* [Assignment]:
None of the pictures should be copied, though every line of the listing must be printed exactly.

#### Data ####

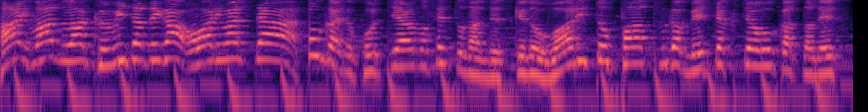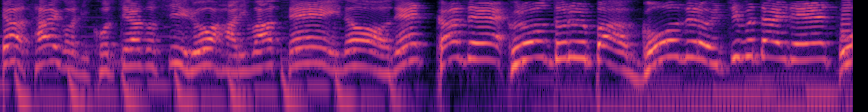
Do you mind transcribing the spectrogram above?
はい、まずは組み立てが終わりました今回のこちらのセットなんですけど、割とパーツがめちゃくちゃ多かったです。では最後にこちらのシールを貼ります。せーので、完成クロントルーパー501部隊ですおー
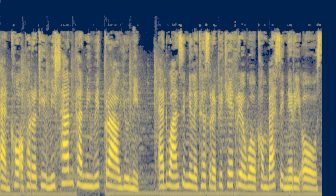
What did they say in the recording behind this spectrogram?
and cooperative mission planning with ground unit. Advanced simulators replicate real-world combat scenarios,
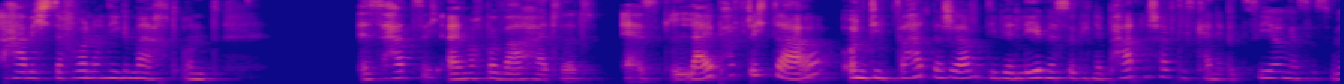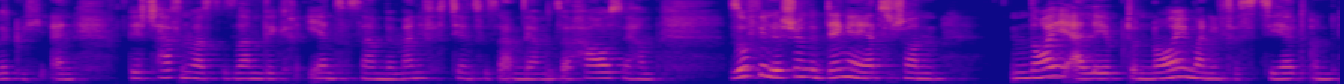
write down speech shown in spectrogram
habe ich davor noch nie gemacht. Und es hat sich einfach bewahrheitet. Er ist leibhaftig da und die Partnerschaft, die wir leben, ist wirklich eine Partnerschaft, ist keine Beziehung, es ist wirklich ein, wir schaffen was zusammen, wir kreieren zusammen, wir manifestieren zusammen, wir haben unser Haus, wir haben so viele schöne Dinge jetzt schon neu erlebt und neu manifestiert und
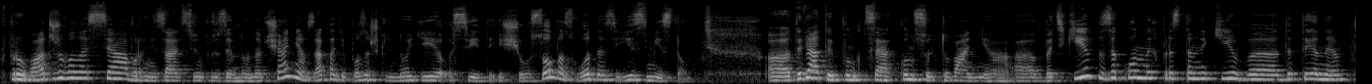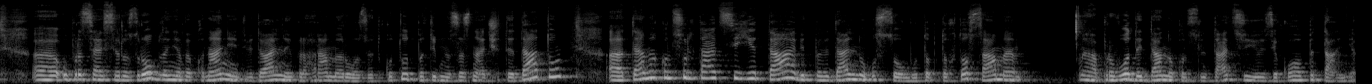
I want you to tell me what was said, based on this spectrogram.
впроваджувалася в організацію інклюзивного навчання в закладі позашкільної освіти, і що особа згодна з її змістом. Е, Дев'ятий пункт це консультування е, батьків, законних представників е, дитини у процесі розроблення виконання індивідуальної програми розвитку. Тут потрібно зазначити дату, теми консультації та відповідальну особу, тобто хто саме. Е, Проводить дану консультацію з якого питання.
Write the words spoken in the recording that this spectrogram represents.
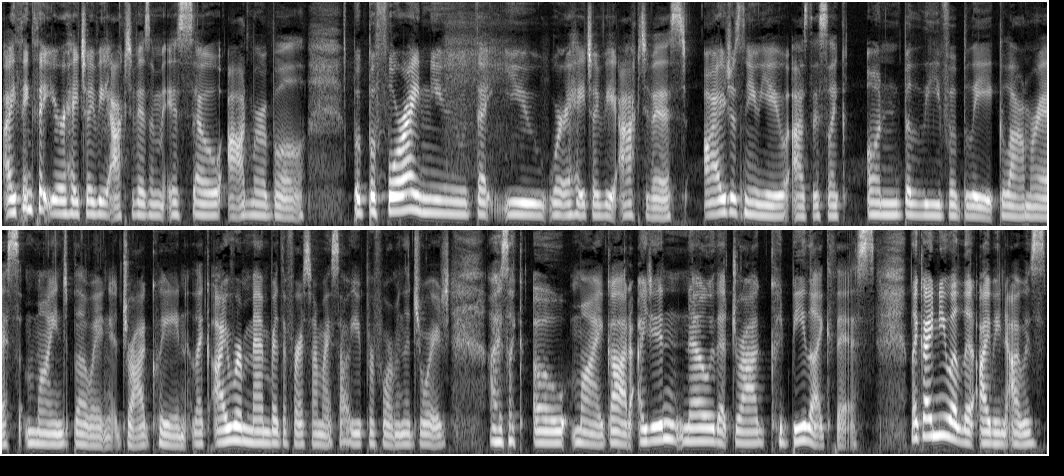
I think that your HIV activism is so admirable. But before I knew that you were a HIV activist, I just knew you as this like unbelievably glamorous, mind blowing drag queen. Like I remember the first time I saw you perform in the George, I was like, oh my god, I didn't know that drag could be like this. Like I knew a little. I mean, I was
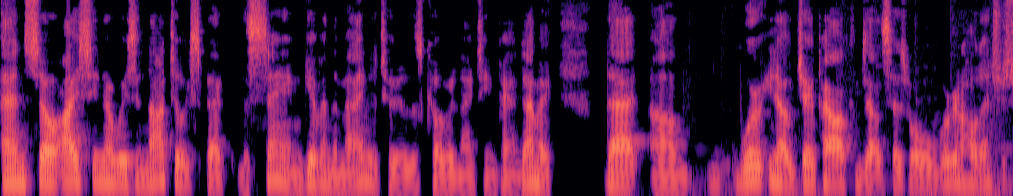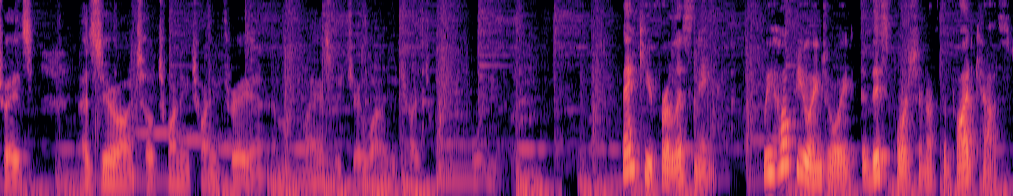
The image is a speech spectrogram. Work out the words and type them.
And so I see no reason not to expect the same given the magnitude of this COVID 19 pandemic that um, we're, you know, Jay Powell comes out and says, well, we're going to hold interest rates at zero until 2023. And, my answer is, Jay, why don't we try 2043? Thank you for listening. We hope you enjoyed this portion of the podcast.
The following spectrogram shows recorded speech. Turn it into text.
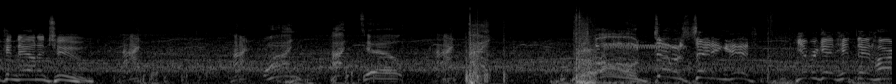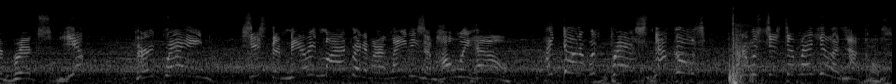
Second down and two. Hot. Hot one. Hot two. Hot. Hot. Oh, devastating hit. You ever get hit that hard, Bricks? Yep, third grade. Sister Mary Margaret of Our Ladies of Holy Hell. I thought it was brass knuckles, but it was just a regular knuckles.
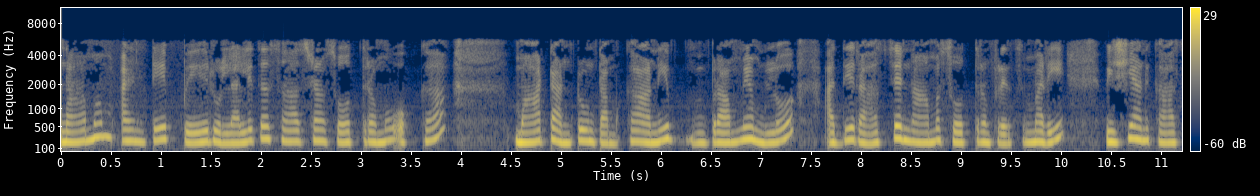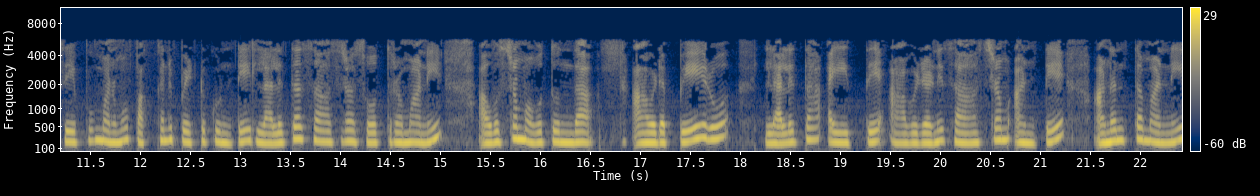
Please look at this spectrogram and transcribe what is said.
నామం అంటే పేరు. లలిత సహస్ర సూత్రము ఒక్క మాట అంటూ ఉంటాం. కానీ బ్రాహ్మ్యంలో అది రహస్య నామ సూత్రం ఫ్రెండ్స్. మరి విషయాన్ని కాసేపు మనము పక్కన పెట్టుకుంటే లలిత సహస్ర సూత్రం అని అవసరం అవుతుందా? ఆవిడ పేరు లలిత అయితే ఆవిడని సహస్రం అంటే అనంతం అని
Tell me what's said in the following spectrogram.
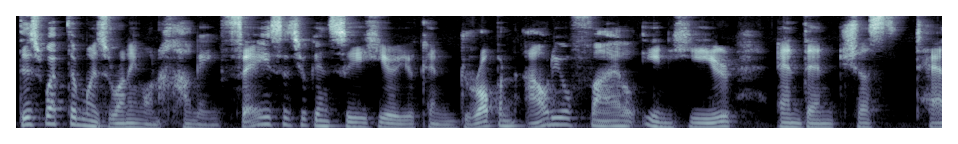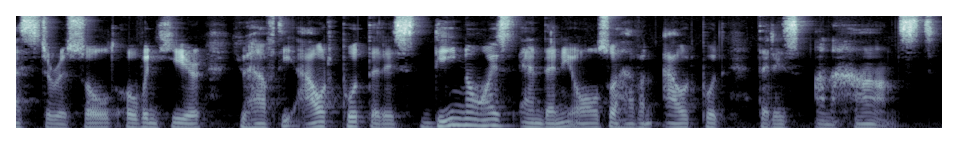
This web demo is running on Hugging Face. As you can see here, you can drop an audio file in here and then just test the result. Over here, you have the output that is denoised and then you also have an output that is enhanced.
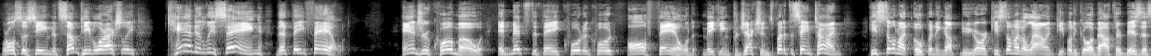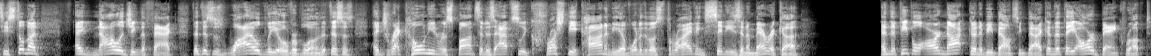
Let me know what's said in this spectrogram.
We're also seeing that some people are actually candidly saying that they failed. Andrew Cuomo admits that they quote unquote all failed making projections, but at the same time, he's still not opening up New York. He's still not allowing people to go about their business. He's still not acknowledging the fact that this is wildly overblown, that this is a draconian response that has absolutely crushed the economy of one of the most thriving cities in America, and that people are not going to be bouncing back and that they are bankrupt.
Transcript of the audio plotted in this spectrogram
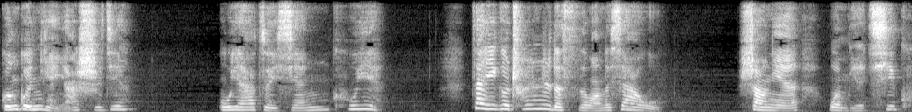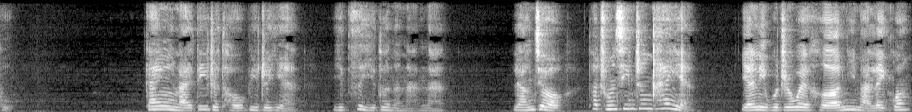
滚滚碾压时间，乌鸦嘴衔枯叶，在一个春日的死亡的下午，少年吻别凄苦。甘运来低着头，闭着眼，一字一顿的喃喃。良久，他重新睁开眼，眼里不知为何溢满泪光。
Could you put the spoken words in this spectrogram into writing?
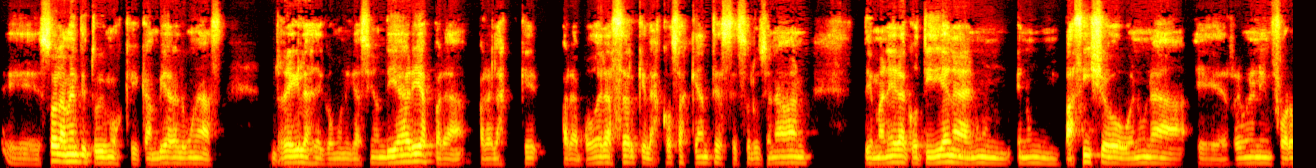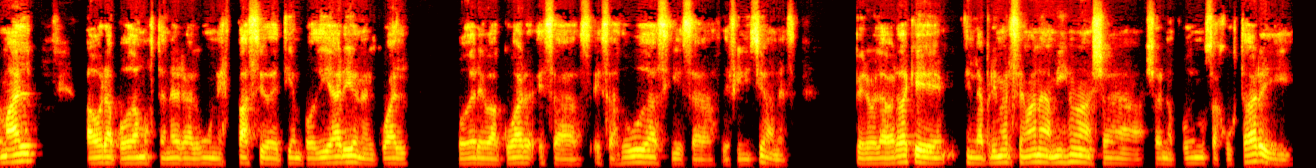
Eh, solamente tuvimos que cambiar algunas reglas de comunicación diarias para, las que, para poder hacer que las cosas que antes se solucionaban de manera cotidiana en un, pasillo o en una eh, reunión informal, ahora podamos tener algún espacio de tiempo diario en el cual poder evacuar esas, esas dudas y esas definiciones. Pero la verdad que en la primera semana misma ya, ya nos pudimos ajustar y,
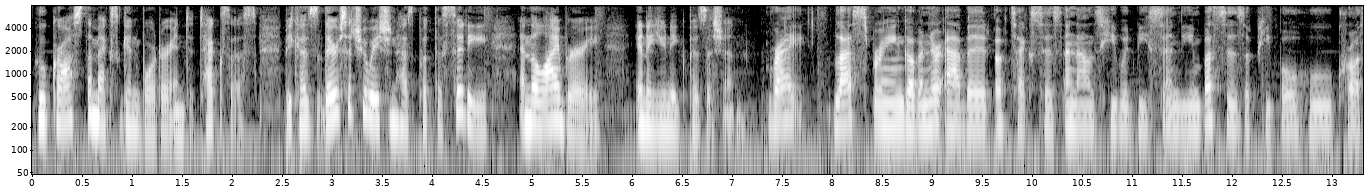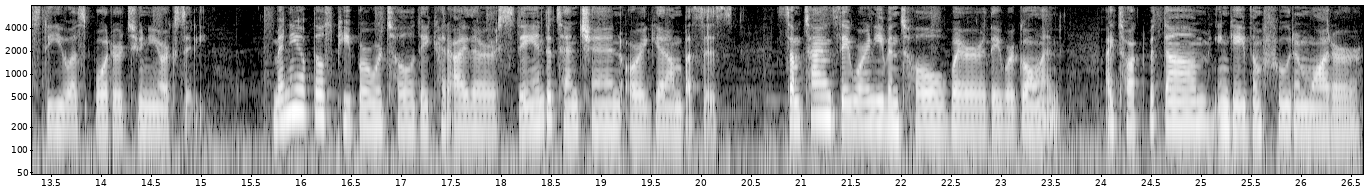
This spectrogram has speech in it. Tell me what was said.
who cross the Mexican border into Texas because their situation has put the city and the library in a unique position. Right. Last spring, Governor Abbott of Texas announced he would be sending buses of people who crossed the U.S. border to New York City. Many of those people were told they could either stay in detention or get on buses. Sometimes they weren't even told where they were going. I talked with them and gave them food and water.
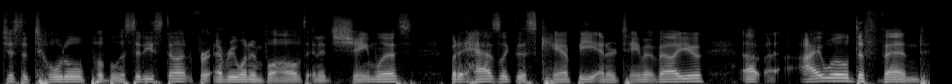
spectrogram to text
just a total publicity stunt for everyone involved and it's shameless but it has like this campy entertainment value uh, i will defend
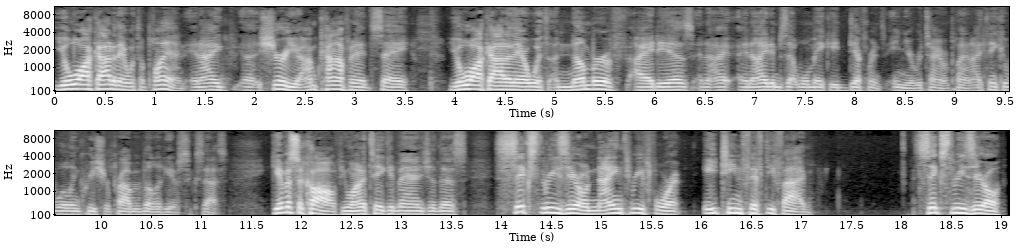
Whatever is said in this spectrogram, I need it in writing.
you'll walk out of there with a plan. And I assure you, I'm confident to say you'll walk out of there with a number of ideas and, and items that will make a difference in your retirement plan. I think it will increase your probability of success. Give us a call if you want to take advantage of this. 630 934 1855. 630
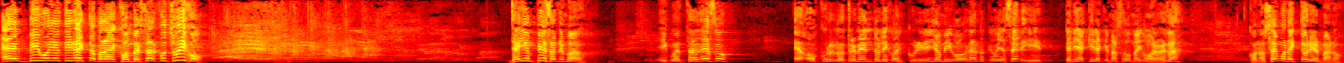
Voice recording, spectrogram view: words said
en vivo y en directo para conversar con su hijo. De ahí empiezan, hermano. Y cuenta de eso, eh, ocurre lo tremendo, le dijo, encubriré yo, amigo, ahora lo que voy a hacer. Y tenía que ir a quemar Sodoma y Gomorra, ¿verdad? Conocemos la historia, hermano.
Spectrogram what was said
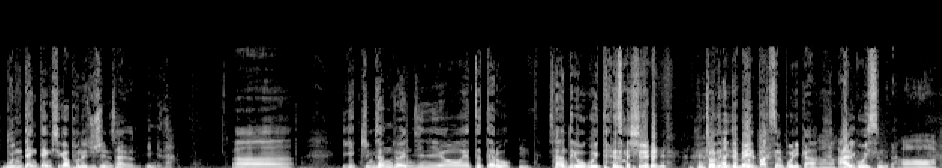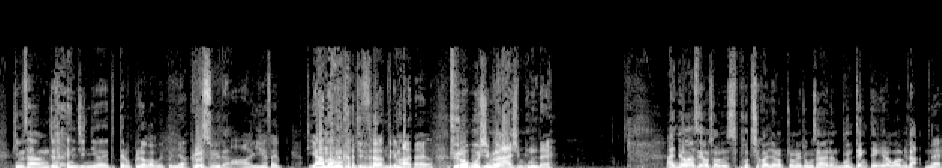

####

* [Solution to this task]:
Do you mind transcribing the spectrogram above?
はい、まずは組み立てが終わりました今回のこちらのセットなんですけど、割とパーツがめちゃくちゃ多かったです。では最後にこちらのシールを貼ります。せーので、完成クロントルーパー501部隊ですおー
What did they say in the recording behind this spectrogram?
and cooperative mission planning with ground unit. Advanced simulators replicate real-world combat scenarios,
write down speech shown in spectrogram
habe ich davor noch nie gemacht. Und es hat sich einfach bewahrheitet. Er ist leibhaftig da und die Partnerschaft, die wir leben, ist wirklich eine Partnerschaft, ist keine Beziehung, es ist wirklich ein, wir schaffen was zusammen, wir kreieren zusammen, wir manifestieren zusammen, wir haben unser Haus, wir haben so viele schöne Dinge jetzt schon neu erlebt und neu manifestiert und
I want you to tell me what was said, based on this spectrogram.
впроваджувалася в організацію інклюзивного навчання в закладі позашкільної освіти, і що особа згодна з її змістом. Е, Дев'ятий пункт це консультування е, батьків, законних представників е, дитини у процесі розроблення виконання індивідуальної програми розвитку. Тут потрібно зазначити дату, теми консультації та відповідальну особу, тобто хто саме. Е, Проводить дану консультацію з якого питання.
Write the words spoken in the recording that this spectrogram represents.
I think that your HIV activism is so admirable. But before I knew that you were a HIV activist, I just knew you as this like unbelievably glamorous, mind blowing drag queen. Like I remember the first time I saw you perform in the George, I was like, oh my god, I didn't know that drag could be like this. Like I knew a little. I mean, I was
The image is a speech spectrogram. Work out the words and type them.
And so I see no reason not to expect the same given the magnitude of this COVID 19 pandemic that um, we're, you know, Jay Powell comes out and says, well, we're going to hold interest rates at zero until 2023. And, my answer is, Jay, why don't we try 2043? Thank you for listening. We hope you enjoyed this portion of the podcast.
The following spectrogram shows recorded speech. Turn it into text.
Second down and two. Hot. Hot one. Hot two. Hot. Hot. Oh, devastating hit. You ever get hit that hard, Bricks? Yep, third grade. Sister Mary Margaret of Our Ladies of Holy Hell. I thought it was brass knuckles, but it was just a regular knuckles.
Please look at this spectrogram and transcribe what is said.
నామం అంటే పేరు. లలిత సహస్ర సూత్రము ఒక్క మాట అంటూ ఉంటాం. కానీ బ్రాహ్మ్యంలో అది రహస్య నామ సూత్రం ఫ్రెండ్స్. మరి విషయాన్ని కాసేపు మనము పక్కన పెట్టుకుంటే లలిత సహస్ర సూత్రం అని అవసరం అవుతుందా? ఆవిడ పేరు లలిత అయితే ఆవిడని సహస్రం అంటే అనంతం అని
Tell me what's said in the following spectrogram.
This web demo is running on Hugging Face. As you can see here, you can drop an audio file in here and then just test the result. Over here, you have the output that is denoised and then you also have an output that is enhanced.
Let me know what's said in this spectrogram.
We're also seeing that some people are actually candidly saying that they failed. Andrew Cuomo admits that they quote unquote all failed making projections, but at the same time, he's still not opening up New York. He's still not allowing people to go about their business. He's still not acknowledging the fact that this is wildly overblown, that this is a draconian response that has absolutely crushed the economy of one of the most thriving cities in America, and that people are not going to be bouncing back and that they are bankrupt.
Transcript of the audio plotted in this spectrogram
滚滚碾压时间，乌鸦嘴衔枯叶，在一个春日的死亡的下午，少年吻别凄苦。甘运来低着头，闭着眼，一字一顿的喃喃。良久，他重新睁开眼，眼里不知为何溢满泪光。
Could you put the spoken words in this spectrogram into writing?
Eh, solamente tuvimos que cambiar algunas reglas de comunicación diarias para, las que, para poder hacer que las cosas que antes se solucionaban de manera cotidiana en un, pasillo o en una eh, reunión informal, ahora podamos tener algún espacio de tiempo diario en el cual poder evacuar esas, esas dudas y esas definiciones. Pero la verdad que en la primera semana misma ya, ya nos pudimos ajustar y,
This spectrogram has speech in it. Tell me what was said.
who cross the Mexican border into Texas because their situation has put the city and the library in a unique position. Right. Last spring, Governor Abbott of Texas announced he would be sending buses of people who crossed the U.S. border to New York City. Many of those people were told they could either stay in detention or get on buses. Sometimes they weren't even told where they were going. I talked with them and gave them food and water.
spectrogram to text
just a total publicity stunt for everyone involved and it's shameless but it has like this campy entertainment value uh, i will defend
Whatever is said in this spectrogram, I need it in writing.
you'll walk out of there with a plan. And I assure you, I'm confident to say you'll walk out of there with a number of ideas and, and items that will make a difference in your retirement plan. I think it will increase your probability of success. Give us a call if you want to take advantage of this. 630 934 1855. 630
Voice recording, spectrogram view: words said
en vivo y en directo para conversar con su hijo. De ahí empiezan, hermano. Y cuenta de eso, eh, ocurre lo tremendo, le dijo, encubriré yo, amigo, ahora lo que voy a hacer. Y tenía que ir a quemar Sodoma y Gomorra, ¿verdad? Conocemos la historia, hermano.
Spectrogram what was said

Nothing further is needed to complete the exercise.